however, when a product fails to sell.
13. After a time, public stopped accepting bank notes. That meant banks could no longer be used
to raise capital.
The notes went bad because:
a. Canals and other public works yielded no cash flow, either from tolls, taxes, or
land sales. Canals as borrowers defaulted.
b. So much land was brought into market that land prices dropped and land buyers
A dramatic, well-publicized footnote here was Pres. A. Jackson’s “Specie
Circular” in 1836. Jackson didn’t want the U.S. to get stuck with bad notes, so he ordered land
offices to stop accepting them in payment for public lands. He saw banks lending mainly to land
speculators, whom he saw as a plague, rather than to settlers. He was probably right. By 1834-36,
land sales had shot up so high that more land was sold than in the prior 16 years.
14. As defaults became apparent, lenders panicked and new loans dried up. This change of
sentiment occurred swiftly, in a cumulative kind of mob effect. It was not, however, just
psychological; the world was really running short of disposable capital.
The U.S. had been running an import balance during the boom years, indicating a net
import of capital. After the crash that turned to an export balance, as debt service payments
exceeded new borrowings.
15. Following the crash, several states and many cities declared themselves bankrupt, alienating
London for 25 years. Indiana voters changed their constitution to forbid state borrowing to this
day. Southern states’ bad credit weakened them drastically in the Civil War.
16. Following the trough of 1842, production and employment slowly picked up new steam.
Railroads were the new magic, aided along by Federal land grants after 1850. Before long it all
built up to a new peak and crash, in 1857. People stumbled into it blindly, greedily, just as
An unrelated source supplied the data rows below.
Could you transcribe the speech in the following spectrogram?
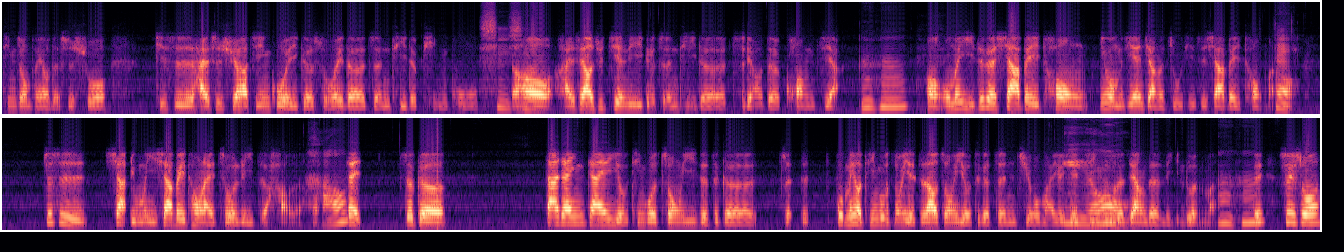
听众朋友的是说，其实还是需要经过一个所谓的整体的评估，是，是，然后还是要去建立一个整体的治疗的框架。嗯哼，哦，我们以这个下背痛，因为我们今天讲的主题是下背痛嘛，对，就是下我们以下背痛来做例子好了。好，在这个。大家应该有听过中医的这个针，不没有听过中医也知道中医有这个针灸嘛，有一些经络的这样的理论嘛。嗯对，所以说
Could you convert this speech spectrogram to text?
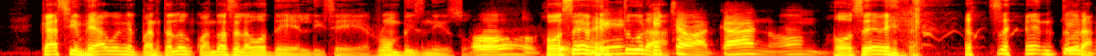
casi me hago en el pantalón cuando hace la voz de él, dice Ron Business. Oh, José Ventura. Qué chabacano. José, Vent- José Ventura.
though 1836 had never happened. They did the same again in 1873, 1893, and 1929; we did the
same again in 1989 and 2008. “When will we ever learn?”